Signs and symptoms of golfer’s elbow can include: Elbow pain that appears suddenly or gradually, achy pain to the inner side of the elbow during activity, elbow stiffness with decreased range of motion, pain that radiates to the inner forearm, hand or wrist, weakened grip, pain worse with gripping objects, and pain exacerbated in the elbow when the wrist is flexed or bent forward toward the forearm.

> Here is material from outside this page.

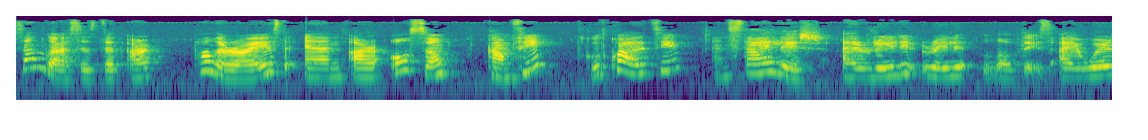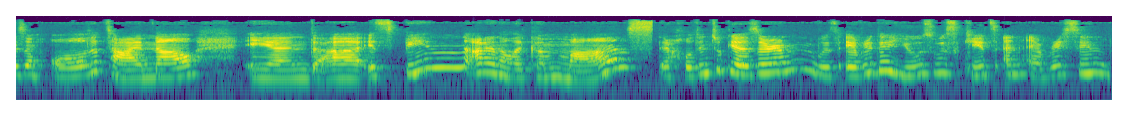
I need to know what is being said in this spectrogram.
sunglasses that are polarized and are also comfy, good quality, and stylish. I really really love this. I wear them all the time now and uh, it's been i don't know like a month. They're holding together with everyday use with kids and everything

Golfer’s elbow is usually caused by overuse of the forearm muscles and tendons that control wrist and finger movement, but may also be caused by direct trauma such as with a fall, car accident or work injury. Golfer’s elbow is commonly seen in golfers; hence the name, especially when poor technique or unsuitable equipment is used when hitting the ball. Other common causes include any activity that requires repetitive motion of the forearm such as: painting, hammering, typing, raking, pitching sports, gardening, shoveling, fencing and playing golf. Conservative treatment includes rest, activity modification, physical therapy, bracing and injections (corticosteroids, PRP). If conservative treatment options fail to resolve the condition and symptoms persist, your surgeon may recommend surgery to treat golfer’s elbow. The goal of surgery is to remove the diseased tissue around the inner elbow, improve blood supply to the area to promote healing, and alleviate the symptoms.